The era of low energy prices

The long-term evolution of energy prices affects the fundamental environment for stock prices. When consumer prices for various goods and services have different but sustainable trends relative to energy prices an opportunity arises for sound investments. Our observations show that some of these sustainable trends have clear turning points which provide investors with invaluable information on buy/sell decision. In this article, we investigate the past and future evolution of the consumer price index (CPI) of energy and demonstrate that it may fall sharply in the near future.    

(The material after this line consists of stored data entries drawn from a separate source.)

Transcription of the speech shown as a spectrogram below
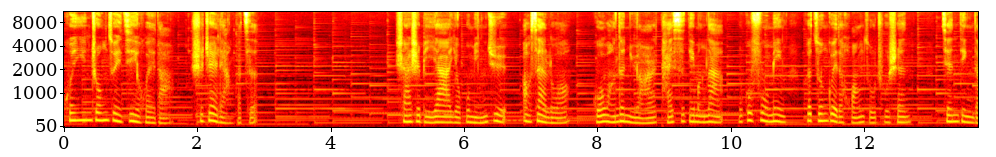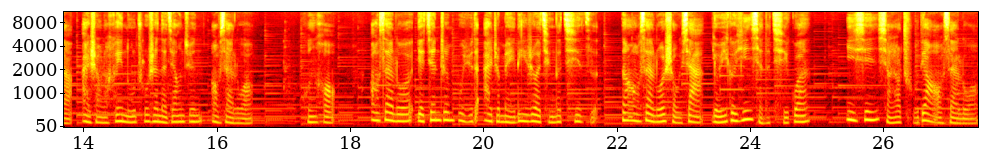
婚姻中最忌讳的是这两个字。莎士比亚有部名剧《奥赛罗》，国王的女儿苔丝迪蒙娜不顾父命和尊贵的皇族出身，坚定地爱上了黑奴出身的将军奥赛罗。婚后，奥赛罗也坚贞不渝地爱着美丽热情的妻子。但奥赛罗手下有一个阴险的奇官，一心想要除掉奥赛罗。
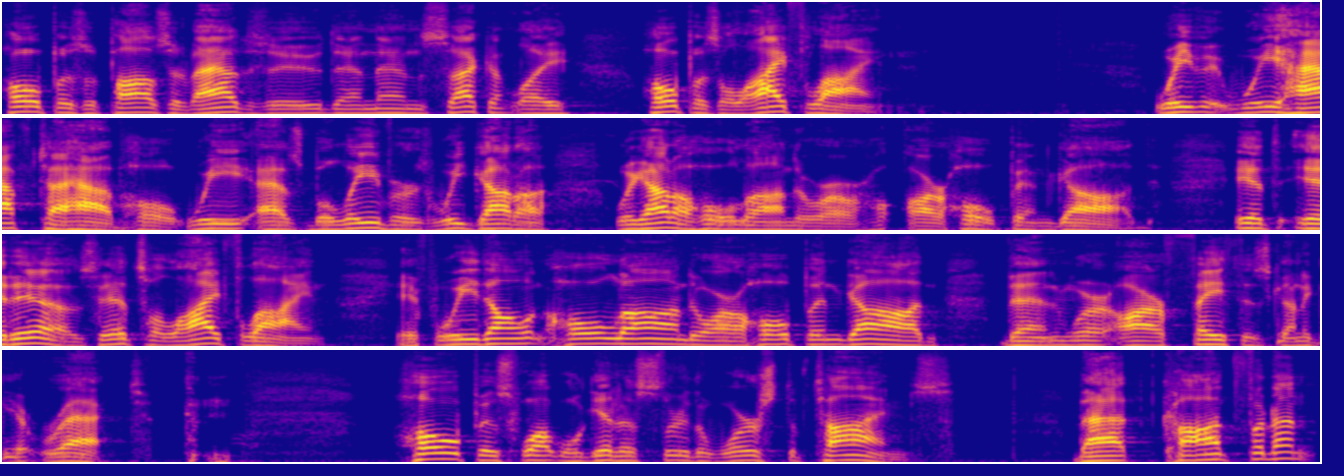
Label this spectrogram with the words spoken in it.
hope is a positive attitude. And then, secondly, hope is a lifeline. We, we have to have hope. We, as believers, we gotta, we gotta hold on to our, our hope in God. It, it is, it's a lifeline. If we don't hold on to our hope in God, then our faith is going to get wrecked. hope is what will get us through the worst of times. That confident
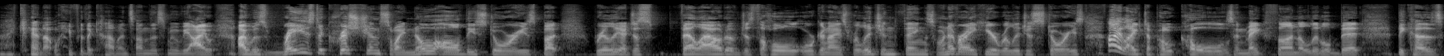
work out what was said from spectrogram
I cannot wait for the comments on this movie. I I was raised a Christian, so I know all these stories, but really I just fell out of just the whole organized religion thing. So whenever I hear religious stories, I like to poke holes and make fun a little bit because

Four years ago we published a paper on the presence of long-term sustainable trends in the differences between various components of the CPI in the USA. We started with the difference between the core CPI (i.e., the CPI less food and energy) and the overall CPI. Then the consumer price index of energy, which gives approximately 9% of the headline CPI, was analyzed. In the beginning of 2008, we tentatively identified a turning point in the difference between the CPI and the energy index and predicted energy prices to fall relative to the core CPI through the first half of the 2010s. Here we revisit this prediction and demonstrate the turning point timing and the duration was relatively accurate.  

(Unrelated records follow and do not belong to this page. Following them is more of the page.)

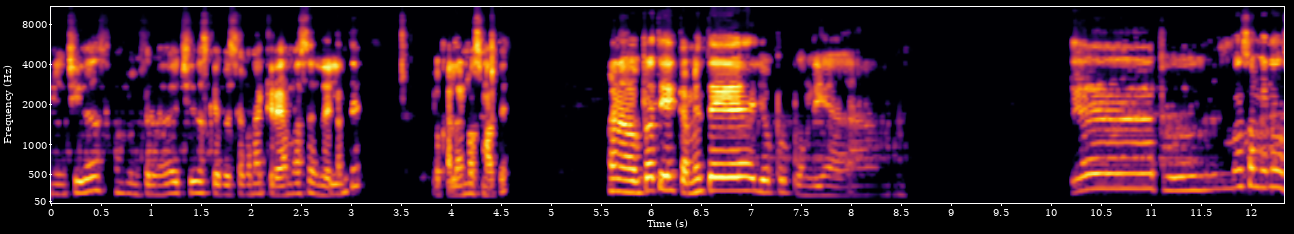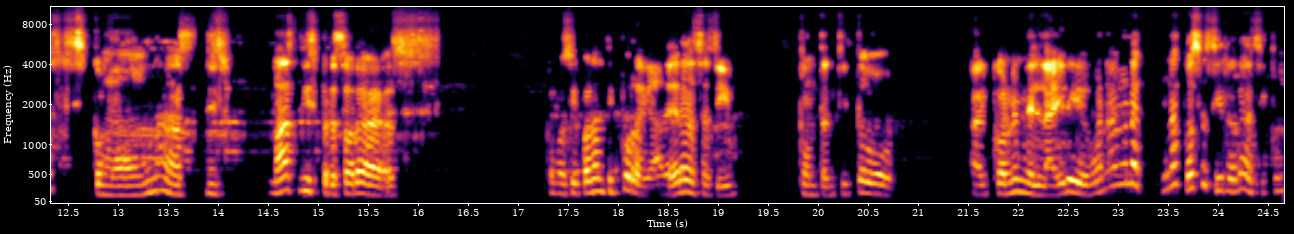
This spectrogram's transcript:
bien chidas, enfermedades chidas que se van a crear más adelante. Y ojalá nos mate. Bueno, prácticamente yo propondría eh, pues, más o menos como unas más dispersoras, como si fueran tipo regaderas así con tantito alcohol en el aire, bueno, una, una cosa así rara, así como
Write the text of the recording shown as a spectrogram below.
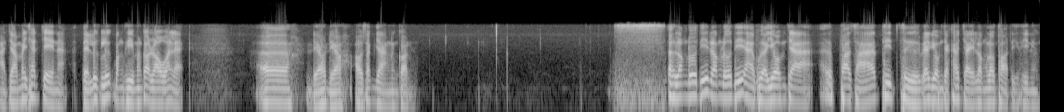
อาจจะไม่ชัดเจนอะแต่ลึกๆ บางทีมันก็เรานั่นแหละ เออเดี๋ยวเดี๋ยวเอาสักอย่างหนึ่งก่อนเออลองดูที่ลองดูที่อ่าเผื่อโยมจะเอ่อภาษาที่สื่อแล้วโยมจะเข้าใจลองลองถอดอีกทีหนึ่ง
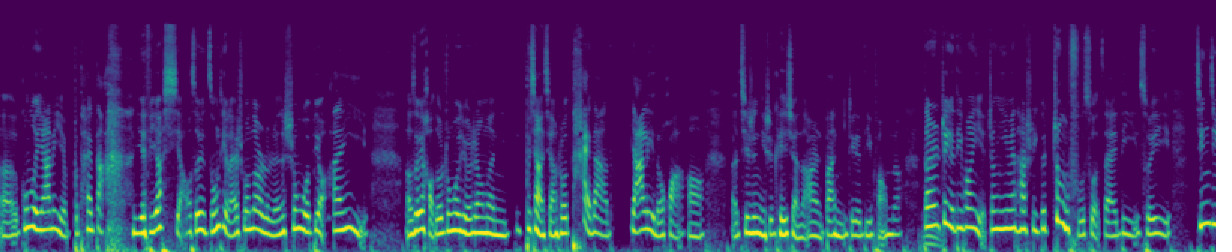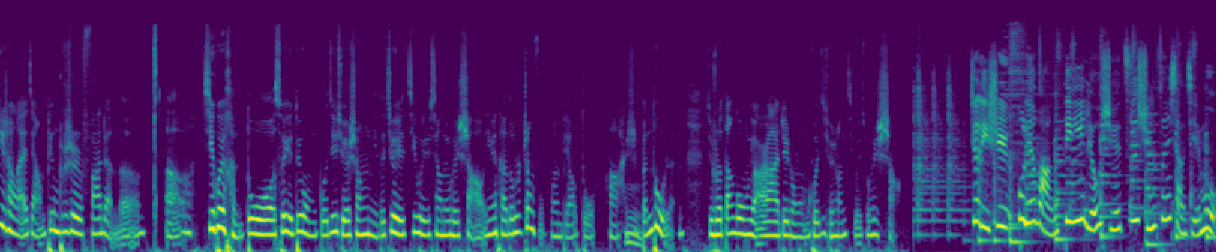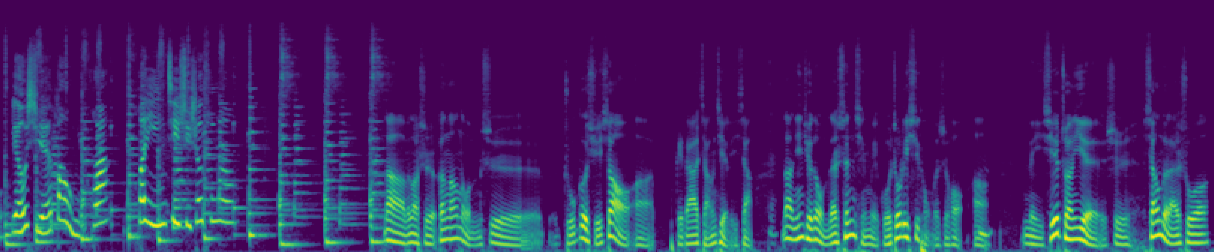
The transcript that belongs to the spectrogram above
呃，工作压力也不太大，也比较小，所以总体来说那儿的人生活比较安逸，啊，所以好多中国学生呢，你不想享受太大的压力的话啊，呃，其实你是可以选择阿尔巴尼这个地方的。但是这个地方也正因为它是一个政府所在地，所以经济上来讲并不是发展的呃机会很多，所以对我们国际学生，你的就业机会就相对会少，因为它都是政府部门比较多啊，还是本土人，就说当公务员啊这种，我们国际学生机会就会少。这里是互联网第一留学咨询分享节目《留学爆米花》，欢迎继续收听哦。那文老师，刚刚呢，我们是逐个学校啊，给大家讲解了一下。那您觉得我们在申请美国州立系统的时候啊，哪些专业是相对来说？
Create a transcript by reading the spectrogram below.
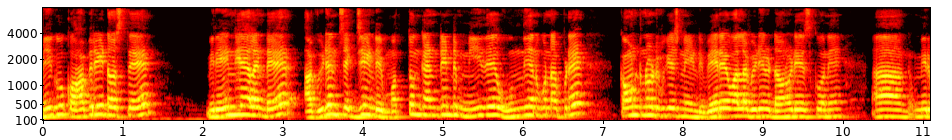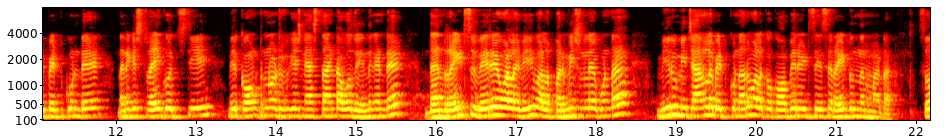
మీకు కాపీరైట్ వస్తే మీరు ఏం చేయాలంటే ఆ వీడియోని చెక్ చేయండి. మొత్తం కంటెంట్ మీదే ఉంది అనుకున్నప్పుడే కౌంటర్ నోటిఫికేషన్ వేయండి. వేరే వాళ్ళ వీడియో డౌన్లోడ్ చేసుకొని మీరు పెట్టుకుంటే దానికి స్ట్రైక్ వచ్చి మీరు కౌంటర్ నోటిఫికేషన్ వేస్తా అంటే అవ్వదు. ఎందుకంటే దాని రైట్స్ వేరే వాళ్ళవి వాళ్ళ పర్మిషన్ లేకుండా మీరు మీ ఛానల్లో పెట్టుకున్నారు. వాళ్ళకి కాపీ రైట్స్ వేసే రైట్ ఉందన్నమాట. సో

Here we study the relative evolution of the core consumer price index (CPI) and the CPI of energy. Figure 1 displays the difference between the core CPI and the index for energy for the period between 1960 and 2012. All CPIs are seasonally adjusted and borrowed from the BLS.  Before 1980, these two indices had been growing almost in sync with fluctuation around 10 units of price index. Between 1981 and 1999, the difference grew from -10 to almost 80 units. Between 2001 and 2008, a period of intensive growth in the energy index was observed. Qualitatively, one can distinguish three periods of linear trend and three turning periods with a higher volatility. The last turning point was in 2008 and the index of energy is likely on a declining path relative to the core CPI.  However, the extremely high volatility masks the new trend in the difference.

Figure 1. The difference between the core CPI and the index for energy between 1960 and 2012. There are three periods of linear trend and three turning periods. The most recent turning point was in 2008.

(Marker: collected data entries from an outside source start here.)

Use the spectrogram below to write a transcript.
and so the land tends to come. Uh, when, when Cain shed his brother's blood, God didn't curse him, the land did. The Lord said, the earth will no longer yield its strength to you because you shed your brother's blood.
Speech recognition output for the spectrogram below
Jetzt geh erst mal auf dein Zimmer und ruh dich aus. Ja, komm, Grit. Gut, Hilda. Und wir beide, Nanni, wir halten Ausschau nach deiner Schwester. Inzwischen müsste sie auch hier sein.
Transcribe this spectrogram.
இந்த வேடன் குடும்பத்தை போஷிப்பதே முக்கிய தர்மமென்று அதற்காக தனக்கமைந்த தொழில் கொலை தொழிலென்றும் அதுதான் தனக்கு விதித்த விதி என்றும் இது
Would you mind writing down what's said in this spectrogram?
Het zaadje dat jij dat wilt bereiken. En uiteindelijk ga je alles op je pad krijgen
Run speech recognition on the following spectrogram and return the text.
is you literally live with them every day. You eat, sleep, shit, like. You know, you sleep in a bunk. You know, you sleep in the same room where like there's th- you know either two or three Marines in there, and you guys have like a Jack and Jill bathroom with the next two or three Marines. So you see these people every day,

Figure 2 provides a detailed view of the most recent period. The energy index grew much faster than the core CPI between 2001 and 2008. Linear regression gives a slope of -14 for the difference curve. This assumes that the energy index grew by 14 units faster every year than the core CPI.  Since August 2005, the energy price volatility has been at an elevated level and one can likely classify the past seven years as a period of bifurcation. Currently, there is no clear indication of the direction and slope of the next linear trend, however. At the same time, the consumer price index of energy likely reached its peak value in 2007. We expect no further increase in oil price beyond that dictated by the overall price increase. We also expect the current volatility period is close to its natural end  and the difference of the core and energy CPI will be growing along the new trend shown by green line in Figure 2. 

Figure 2. Same as in Figure 1, for the period after 2002. Linear trends are shown. 

We used only absolute difference so far. It is instructive to analyze the difference in relative terms and we have normalized the difference to the core CPI. Figure 3 illustrates the new pattern. In contrast to Figure 1, the amplitudes and periods of long term fluctuations are similar and the overall evolution seems to be repeatable. Figure 4 exercises the assumption of repeatability. We have shifted the original curve by 27 years ahead and obtained a striking similarity in the amplitude and timing of the energy price falls and rises. Figure 5 shows a detailed picture. From the red curve, one can expect an energy cliff any time soon, as it was observed 27 years ago. The energy index may return to the long term sustainable trend stretching into the 2020s. The era of low energy prices is coming.     

Figure 3. The difference between the core and energy CPIs normalized to the core CPI.

Figure 4. Same as in Figure 3 with red curve representing the original (black) curve shifted 27 years ahead.   

Figure 5. An energy cliff is coming?